The community of Eckington has been a part of my grandmother’s life for over 67 years…
I LOVE this community!!!
02.19.2016 | Hello 2016!
A new year and Seaton Place the novel is still my consuming passion. 2015 was full of challenges and creativity and I expect the new year to be more of the same. I am, after all, trying to get a book published. A part of the same creativity that gave birth to Seaton Place also gave birth to the creation of the pretty pendant pictured below. If you’re not familiar, this pendant is a mashup of the DC flag and outline of the Nation’s Capital–all done up in sterling silver. I originally designed this piece as a kickstarter contributor’s gift. Lot’s of folks have asked where they can find it. Well, you’ve come to the right spot. Shoot me an email from the “Contact” tab and this sweet little piece can be yours too. The necklace that is, not me! Oh my!

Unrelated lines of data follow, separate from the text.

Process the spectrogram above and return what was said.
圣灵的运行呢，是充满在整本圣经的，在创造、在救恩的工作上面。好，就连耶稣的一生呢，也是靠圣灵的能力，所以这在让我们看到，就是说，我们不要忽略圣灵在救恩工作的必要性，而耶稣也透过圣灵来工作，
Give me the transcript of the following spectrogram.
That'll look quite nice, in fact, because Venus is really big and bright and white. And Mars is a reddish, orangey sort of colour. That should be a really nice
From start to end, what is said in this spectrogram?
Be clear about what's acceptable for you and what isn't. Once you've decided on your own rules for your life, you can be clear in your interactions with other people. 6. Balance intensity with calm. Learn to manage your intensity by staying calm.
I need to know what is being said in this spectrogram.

Progress on Seaton Place continues. I’ve spent most of the winter making minor tweaks to the story and whipping misbehaving commas and testy initial caps into shape. Time to submit to realio, trulio publishers.
10.24.2015 | Every Goodbye Ain’t Gone!

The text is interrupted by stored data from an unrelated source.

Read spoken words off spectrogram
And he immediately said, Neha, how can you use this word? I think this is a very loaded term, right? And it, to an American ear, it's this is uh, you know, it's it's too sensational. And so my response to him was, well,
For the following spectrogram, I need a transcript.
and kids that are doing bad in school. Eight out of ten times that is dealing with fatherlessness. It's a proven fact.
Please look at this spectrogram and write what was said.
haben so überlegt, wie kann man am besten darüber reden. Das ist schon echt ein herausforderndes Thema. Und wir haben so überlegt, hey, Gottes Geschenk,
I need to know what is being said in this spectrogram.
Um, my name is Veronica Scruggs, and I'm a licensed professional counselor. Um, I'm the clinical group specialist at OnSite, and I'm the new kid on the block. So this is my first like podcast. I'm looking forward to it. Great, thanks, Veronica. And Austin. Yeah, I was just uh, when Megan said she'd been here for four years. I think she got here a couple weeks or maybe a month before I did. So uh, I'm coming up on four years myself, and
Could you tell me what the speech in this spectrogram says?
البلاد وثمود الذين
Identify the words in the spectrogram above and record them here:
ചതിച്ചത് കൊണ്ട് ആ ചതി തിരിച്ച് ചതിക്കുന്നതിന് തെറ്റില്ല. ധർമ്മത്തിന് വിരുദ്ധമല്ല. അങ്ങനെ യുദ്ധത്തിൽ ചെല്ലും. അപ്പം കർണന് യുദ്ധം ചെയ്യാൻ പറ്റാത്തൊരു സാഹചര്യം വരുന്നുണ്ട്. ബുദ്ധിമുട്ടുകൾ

“Whatever you can do, or dream you can, BEGIN IT.
Boldness has genius, power and magic in it.”
These words are oft attributed to Johann Goethe. Of late, Goethe scholars have come to think they are misattributed. Wherever the words came from, I offer a full-throated and lusty “Yes.”
My Kickstarter campaign was a great experience in boldness and, yes, even magic. I met interesting people and shared, with whoever would listen, my absolute belief in the book that I’ve written. In the hope of getting my book published, I risked my limited finances. In addition, I brought a career worth of skills and who I am as a person to the project.

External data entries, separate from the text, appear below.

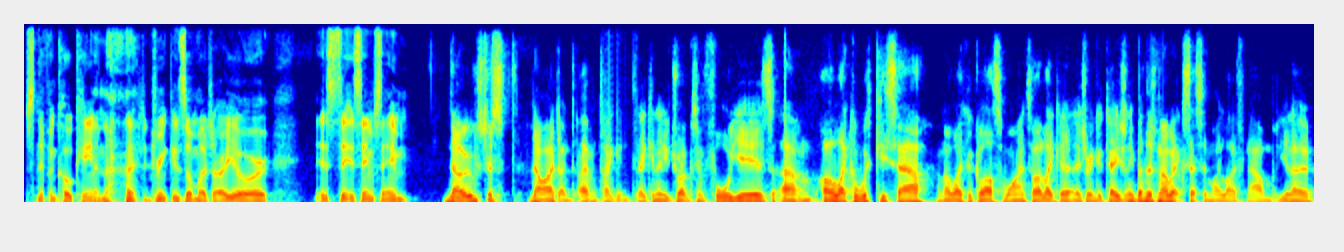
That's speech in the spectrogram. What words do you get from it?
sniffing cocaine and drinking so much, are you? Or it's the same, same? no, it was just no. I don't. I haven't taken taken any drugs in four years. Um, I like a whiskey sour and I like a glass of wine, so I like a, a drink occasionally. But there's no excess in my life now. You know,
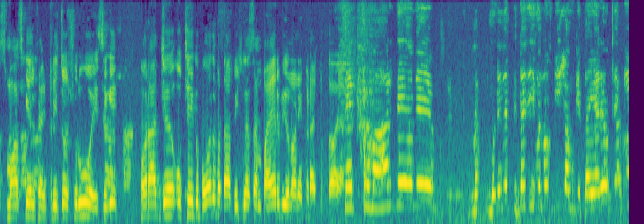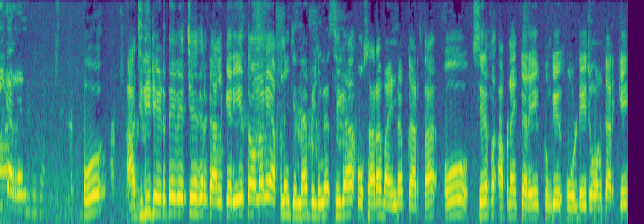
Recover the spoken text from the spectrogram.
ਸਮਾਲ ਸਕੇਲ ਫੈਕਟਰੀ ਤੋਂ ਸ਼ੁਰੂ ਹੋਏ ਸੀਗੇ। ਔਰ ਅੱਜ ਉੱਥੇ ਇੱਕ ਬਹੁਤ ਵੱਡਾ ਬਿਜ਼ਨਸ ਐਮਪਾਇਰ ਵੀ ਉਹਨਾਂ ਨੇ ਖੜਾ ਕੀਤਾ ਹੋਇਆ। ਤੇ ਪਰਿਵਾਰ ਦੇ ਉਹਦੇ ਮੁੰਡੇ ਦੇ ਪਿਤਾ ਜੀ ਵੱਲੋਂ ਕੀ ਕੰਮ ਕੀਤਾ ਜਾ ਰਿਹਾ ਉੱਥੇ ਕੀ ਕਰ ਰਹੇ ਨੇ? ਉਹ ਅੱਜ ਦੀ ਡੇਟ ਦੇ ਵਿੱਚ ਅਗਰ ਗੱਲ ਕਰੀਏ ਤਾਂ ਉਹਨਾਂ ਨੇ ਆਪਣੇ ਜਿੰਨਾ ਬਿਜ਼ਨਸ ਸੀਗਾ ਉਹ ਸਾਰਾ ਵਾਈਂਡ ਅਪ ਕਰਤਾ। ਉਹ ਸਿਰਫ ਆਪਣੇ ਘਰੇ ਕਿਉਂਕਿ 올ਡ ਏਜ ਹੋਣ ਕਰਕੇ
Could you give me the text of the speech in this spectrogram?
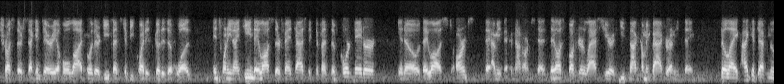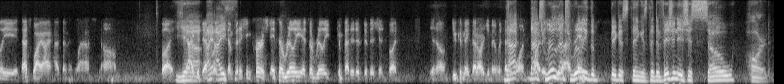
trust their secondary a whole lot or their defense to be quite as good as it was in 2019. They lost their fantastic defensive coordinator. You know, they lost Arms. They, I mean, not Armstead. They lost Buckner last year, and he's not coming back or anything. So, like, I could definitely. That's why I had them in last. Um, but Yeah, I could definitely I- I see them th- finishing first. It's a really it's a really competitive division, but you know you can make that argument with that anyone. that's really that's really And the biggest thing is the division is just so hard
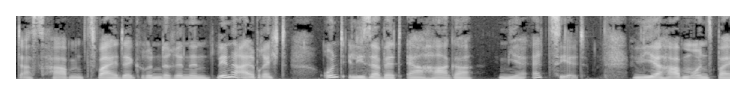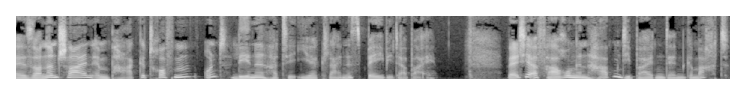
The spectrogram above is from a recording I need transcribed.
das haben zwei der Gründerinnen Lene Albrecht und Elisabeth R. Hager mir erzählt. Wir haben uns bei Sonnenschein im Park getroffen und Lene hatte ihr kleines Baby dabei. Welche Erfahrungen haben die beiden denn gemacht?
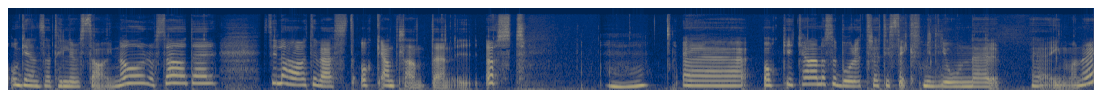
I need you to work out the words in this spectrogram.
och gränsar till USA i norr och söder, Stilla havet i väst och Atlanten i öst. Eh, och i Kanada så bor det 36 miljoner eh, invånare.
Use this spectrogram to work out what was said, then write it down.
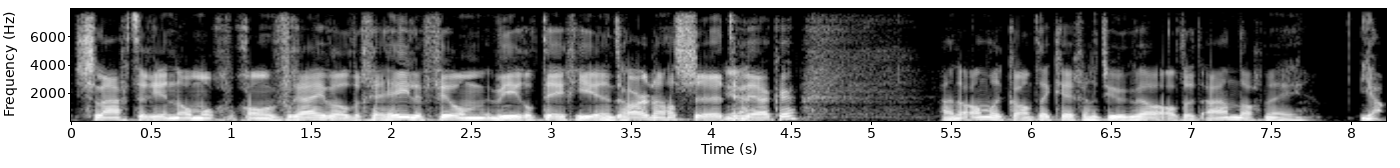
slaagt erin om nog gewoon vrijwel de gehele filmwereld tegen je in het harnas eh, te Ja. werken. Aan de andere kant, hij kreeg er natuurlijk wel altijd aandacht mee. Ja,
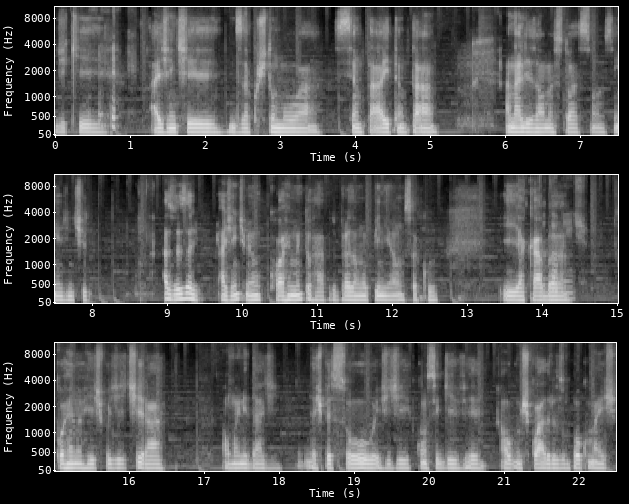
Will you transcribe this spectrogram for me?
de que a gente desacostumou a sentar e tentar analisar uma situação assim, a gente às vezes a, a gente mesmo corre muito rápido para dar uma opinião, sacou? E acaba Totalmente. correndo o risco de tirar a humanidade das pessoas, de conseguir ver alguns quadros um pouco mais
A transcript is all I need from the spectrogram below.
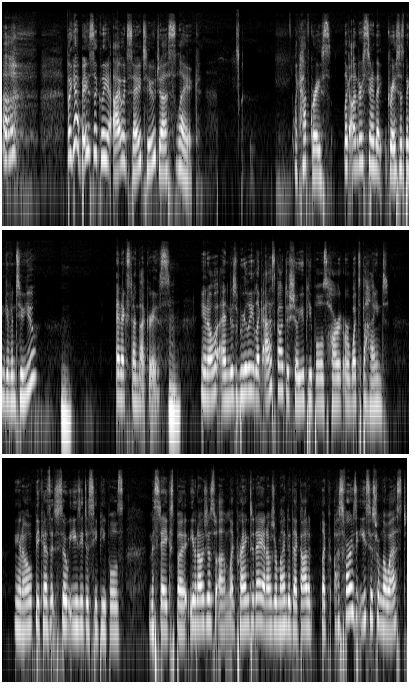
But yeah, basically, I would say too, just like, like have grace, like understand that grace has been given to you, Mm. and extend that grace. Mm. You know, and just really like ask God to show you people's heart or what's behind. You know, because it's so easy to see people's mistakes. But even I was just um, like praying today, and I was reminded that God, had, like as far as the east is from the west,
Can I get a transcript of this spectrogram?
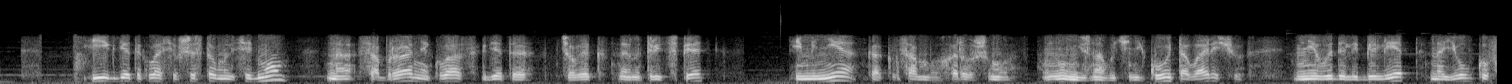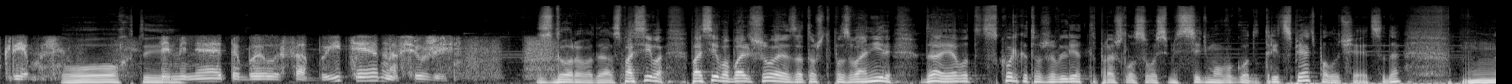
и где-то в классе в шестом или седьмом на собрание, класс, где-то человек, наверное, 35. И мне, как самому хорошему, ну, не знаю, ученику, товарищу, мне выдали билет на елку в Кремль. Ох ты! Для меня это было событие на всю жизнь. Здорово, да. Спасибо, спасибо большое за то, что позвонили. Да, я вот сколько-то уже лет прошло с 87 -го года? 35, получается, да?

Somewhere on the Kickstarter page it announces “project failed” along with the date–truth, but rude. And while I fell waaaay short of my fundraising goal, I will always be confident that I wrote a good goddamn book and told a great goddamn story. I was and will always be ready to share the story of the small Eckington community in the Nation’s Capital. It was encouraging to chat with people who wanted to know the story and the history and who wanted to help.
To all the folks who contributed, watched a video, attended a party, or who listened patiently to the best brand ambassadors on the streets of DC, while trying to get to lunch, I say–
10.19.2015 | Sandwich Boards Abound!
Naturally, wanting my kickstarter campaign to be successful, I took some of kickstarter’s expert advice. They suggested a sandwich board promotion and that’s just what I did. On three beautiful, early, fall days in the Nation’s Capital, my sandwich board commandos and I got out and walked around various DC neighborhoods–from Connecticut Avenue to Bethesda.
39 years of Adele’s life spent at the Mayflower Hotel
We talked to anyone who’d listen (and some who tried unsuccessfully to resist my charm). We talked to folks excited for the project and who wanted to know more, people who just didn’t have the time and folks who couldn’t care less. But it was all good and a great time.
It was a great experience that I’ll always cherish–trying to get Seaton Place published.
Next week open mic nights!
Please continue your support!
08.29.2015 | Seaton Place and Kickstarter Soft Launch…
A Great Success and Neighborhood Event!
On August 29th, Eckington neighbors, friends and family turned out at the James family homestead on Seaton Place to support Seaton Place the novel . There were stories of Eckington history and its future and even an Eckington trivia game. The winners received Starbucks gift cards.
Finally there was a fitting toast to Adele, who died on a beautiful spring morning, April 18, 2015 at the age of 98. Glasses were raised with her most favorite E&J Brandy as Function at the Junction, the song that most reminds me of Adele and Seaton Place’s halcyon days, played in the background.
Adele Belcher James, antagonist or protagonist? You decide. She plays a major role in Seaton Place. Love her or hate her she made a way for herself and so many others to survive and sometimes even thrive.